Traditional Attire

Grooms

Males have virtually no consistent attire across the various cultures that practice the Old Gods faith. There are vast differences that exist between the civilized, coastal cultures and the barbaric, inland cultures, but these are more coincidences than traditions. The trends among the civilized Old Gods followers often involve the male dressing in furs and leathers, and donning a crown made of antlers, iron, or pine boughs. This is occasionally accompanied by a family hunting cape that bears the symbol of the family, but this is common only among the better off citizens. Trends among more tribal Old Gods followers are harder to pin down. The most common feature that seems to be consistent across the different groups is that the groom wears a special iron helmet that has the antlers of a Northern Moose attached to it. Otherwise trends divert incredibly by location, with some groups donning bear pelts over their heads and others marrying in their raiding armor.

Brides

The Bride’s attire is one of the few traditions that remain largely unchanged across cultures. Due to the day being associated with Ellea, the bride is dressed in a similar fashion to how Ellea is portrayed. The bride wears a white dress, the design of which changes between cultures, and wears a crown of flowers in her hair. These flowers are often local flowers that are picked the morning of the ceremony. Other than that, the outfit may vary by class, culture, or even environment. Civilized followers of the religion tend to stick with stylized dresses with details of color to match the flowers, meanwhile, more barbaric followers will stick with white furs and pelts, and make special jewelry using the bones of their prey.

Marriage Laws

Due to the unorganized nature of the religion, there are very few holy laws about marriage in the Old Gods faith. One that is commonly practiced among a large majority of followers is that the marriage is not until death. Instead, the marriage is served dutifully one year for each log the groom is able to chop through while the bride sings the ancient hymn. After the defined years have passed, the pair may choose to marry again, or go their separate ways. The only other law that seems to be kept among the different followers is that a groom who walks out on his bride brings great dishonor upon himself and his house. This is attributed to the story of Alu, who was left by her lover and threw herself off a cliff in grief. Otherwise, the Old Gods faith collectively have few laws about marriage, and instead tend to rely on civil laws instead.

Trivia

  • Elleadagr actually comes from an old Torse phrase that means Ellea’s Day.
  • The (supposed) longest marriage that resulted from an Elleadagr festival was thirty years. The bride took her time and held every word of the song while her childhood sweetheart chopped through thirty logs to ensure they could be together.
  • With some far Northerne cultures, an Elleadagr festival can go on for an entire week, with constant partying and social hunting filling the time.
  • It was not made known to outsiders that the Elleadagr festival was a marriage celebration until nearly two centuries after its creation.
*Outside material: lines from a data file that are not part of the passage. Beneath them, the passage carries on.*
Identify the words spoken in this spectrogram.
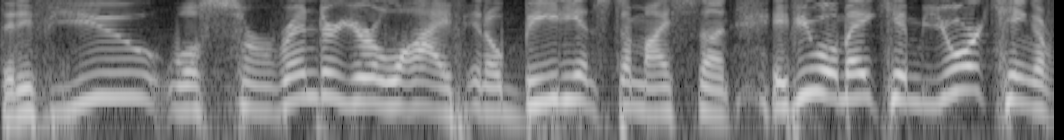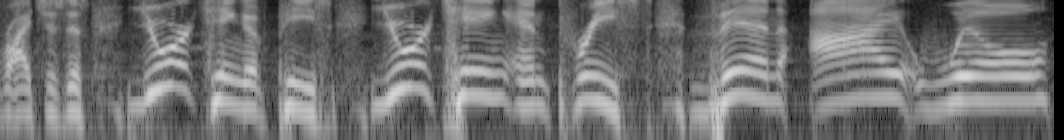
that if you will surrender your life in obedience to my son, if you will make him your king of righteousness, your king of peace, your king and priest, then I will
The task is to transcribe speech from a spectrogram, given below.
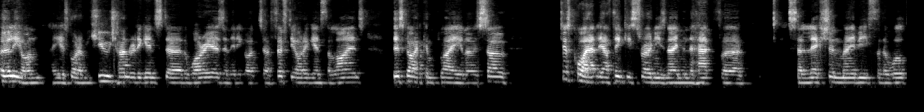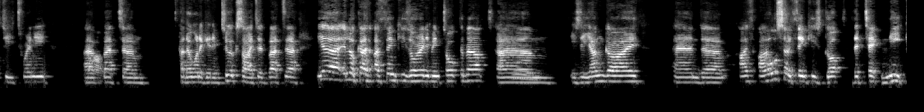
early on. He has got a huge hundred against uh, the Warriors, and then he got uh, 50 odd against the Lions. This guy can play, you know. So just quietly, I think he's thrown his name in the hat for selection, maybe for the World T20. Uh, wow. But um, I don't want to get him too excited. But uh, yeah, look, I, I, think he's already been talked about. Um, mm. He's a young guy. And um, I, I, also think he's got the technique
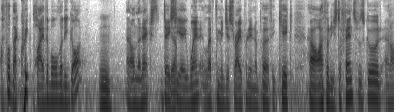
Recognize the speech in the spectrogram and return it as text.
I thought that quick play the ball that he got, Mm. And on the next DCE went, it left him in just Ray put in a perfect kick. Uh, I thought his defence was good, and I,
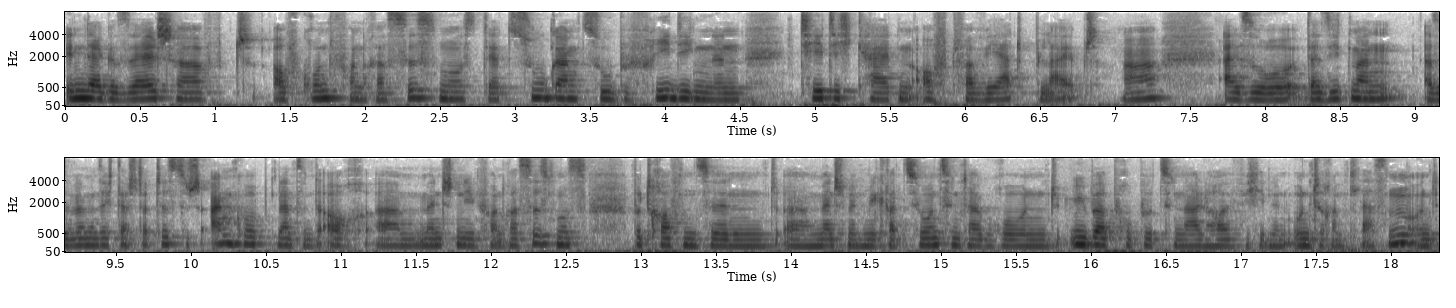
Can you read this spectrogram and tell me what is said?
in der Gesellschaft aufgrund von Rassismus der Zugang zu befriedigenden Tätigkeiten oft verwehrt bleibt. Ja? Also da sieht man, also wenn man sich das statistisch anguckt, dann sind auch ähm, Menschen, die von Rassismus betroffen sind, äh, Menschen mit Migrationshintergrund überproportional häufig in den unteren Klassen und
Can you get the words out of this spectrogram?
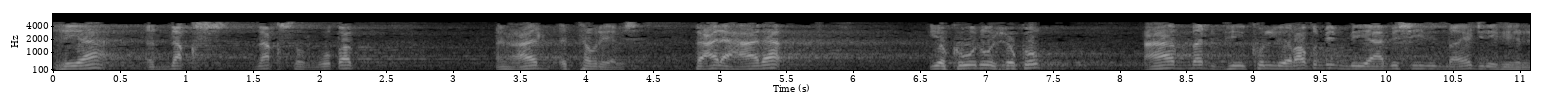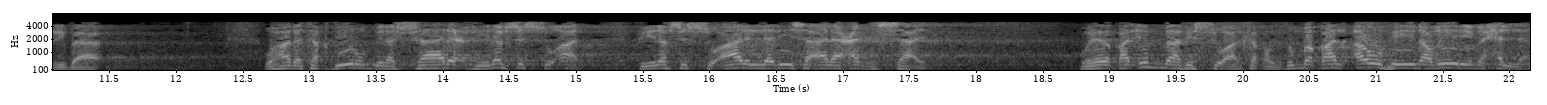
هي النقص نقص الرطب عن التمر يبس فعلى هذا يكون الحكم عاما في كل رطب بيابسه مما يجري فيه الربا. وهذا تقدير من الشارع في نفس السؤال في نفس السؤال الذي سأل عنه السائل. ولذا قال إما في السؤال كقول ثم قال أو في نظير محله.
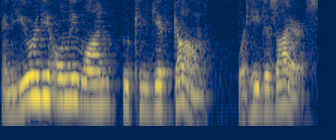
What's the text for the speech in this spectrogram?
and you are the only one who can give God what he desires.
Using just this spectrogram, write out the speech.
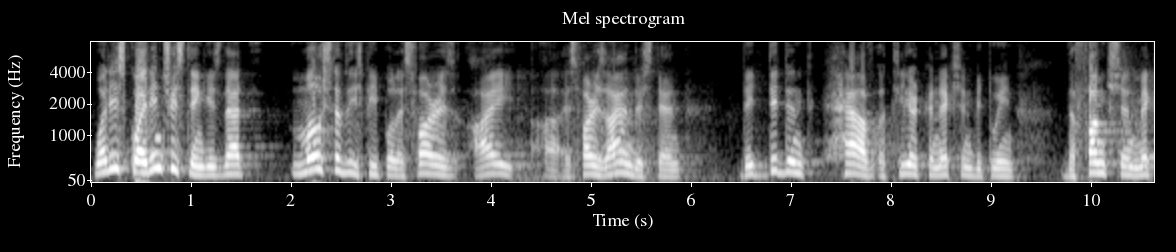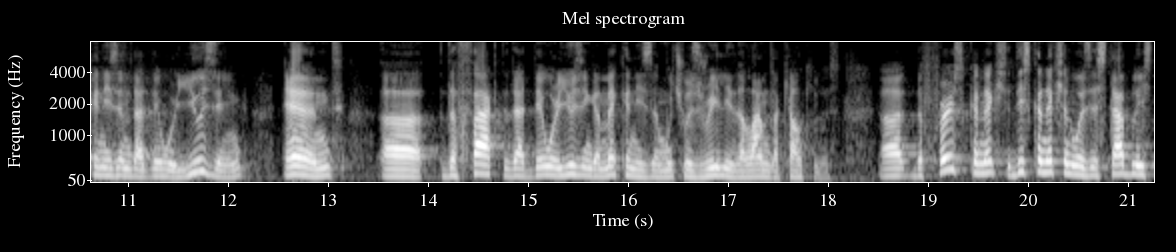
What is quite interesting is that most of these people, as far as I, uh, as far as I understand, they didn't have a clear connection between the function mechanism that they were using and uh, the fact that they were using a mechanism which was really the lambda calculus. Uh, the first connection, this connection was established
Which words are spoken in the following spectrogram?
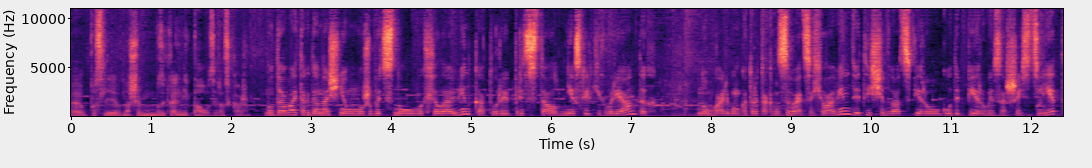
э, после нашей музыкальной паузы расскажем. Ну давай тогда начнем, может быть, с нового Хэллоуин, который представил в нескольких вариантах новый альбом, который так называется «Хеловин» 2021 года, первый за 6 лет,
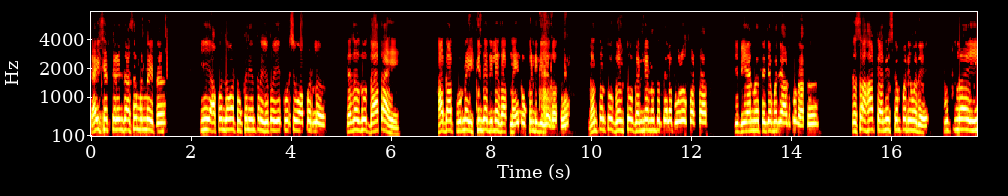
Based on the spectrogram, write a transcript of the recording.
काही शेतकऱ्यांचं असं म्हणणं येतं की आपण जेव्हा टोकन यंत्र घेतो एक वर्ष वापरलं त्याचा जो दात आहे हा दात पूर्ण स्टीलचा दिला जात नाही लोखंडी दिला जातो. नंतर तो गणतो गणल्यानंतर त्याला बोळ पडतात ते बियाणं त्याच्यामध्ये अडकून राहतं. तसं हा टॅनिस कंपनीमध्ये कुठलंही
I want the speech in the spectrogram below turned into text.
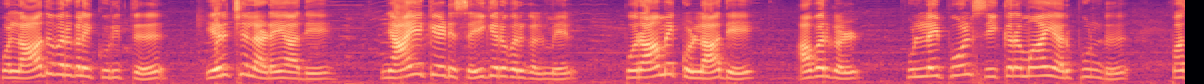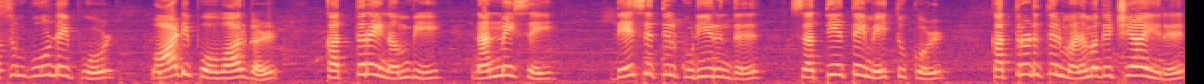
பொல்லாதவர்களை குறித்து எரிச்சல் அடையாதே நியாயக்கேடு செய்கிறவர்கள் மேல் பொறாமை கொள்ளாதே அவர்கள் புல்லை போல் சீக்கிரமாய் பசும் பூண்டை போல் வாடி போவார்கள் கத்தரை நம்பி நன்மை செய் தேசத்தில் குடியிருந்து சத்தியத்தை மேய்த்துக்கொள் கத்தரிடத்தில் மனமகிழ்ச்சியாயிரு.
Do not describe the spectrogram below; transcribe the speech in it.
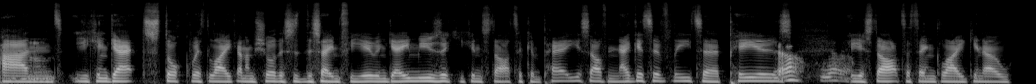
and mm. you can get stuck with like and i'm sure this is the same for you in game music you can start to compare yourself negatively to peers yeah, yeah. you start to think like you know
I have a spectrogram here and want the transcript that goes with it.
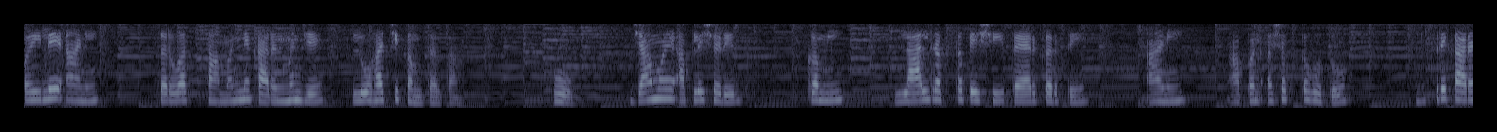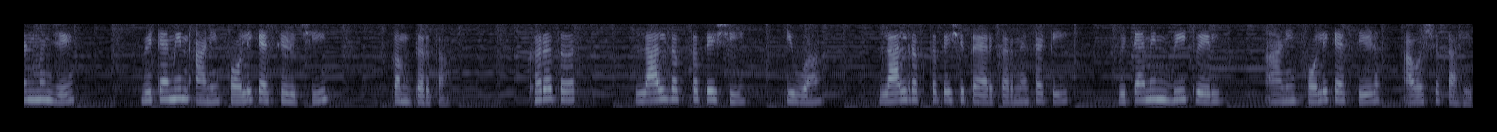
पहिले आणि सर्वात सामान्य कारण म्हणजे लोहाची कमतरता. हो ज्यामुळे आपले शरीर कमी लाल रक्तपेशी तयार करते आणि आपण अशक्त होतो. दुसरे कारण म्हणजे व्हिटॅमिन आणि फॉलिक ॲसिडची कमतरता. खरं तर लाल रक्तपेशी किंवा लाल रक्तपेशी तयार करण्यासाठी व्हिटॅमिन बी ट्वेल्व आणि फॉलिक ॲसिड आवश्यक आहेत.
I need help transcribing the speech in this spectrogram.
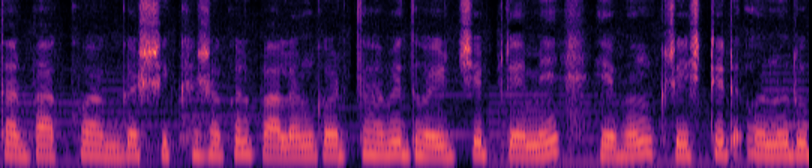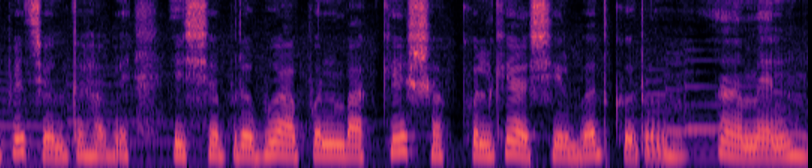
তার বাক্য, আজ্ঞার শিক্ষা সকল পালন করতে হবে, ধৈর্যে, প্রেমে এবং খ্রিস্টের অনুরূপে চলতে হবে। ঈশ্বর প্রভু, আপন বাক্যে সকলকে আশীর্বাদ করুন। আমেন।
Most had just assumed the Old Gods followers had been incredibly excited to chop wood.



Accreditation
Writers Doc_Cantankerous
Artists None
Processors TyrolleanEagle, Eccetra, Ryciera
Last Editor HydraLana on 02/6/2018.

» Read more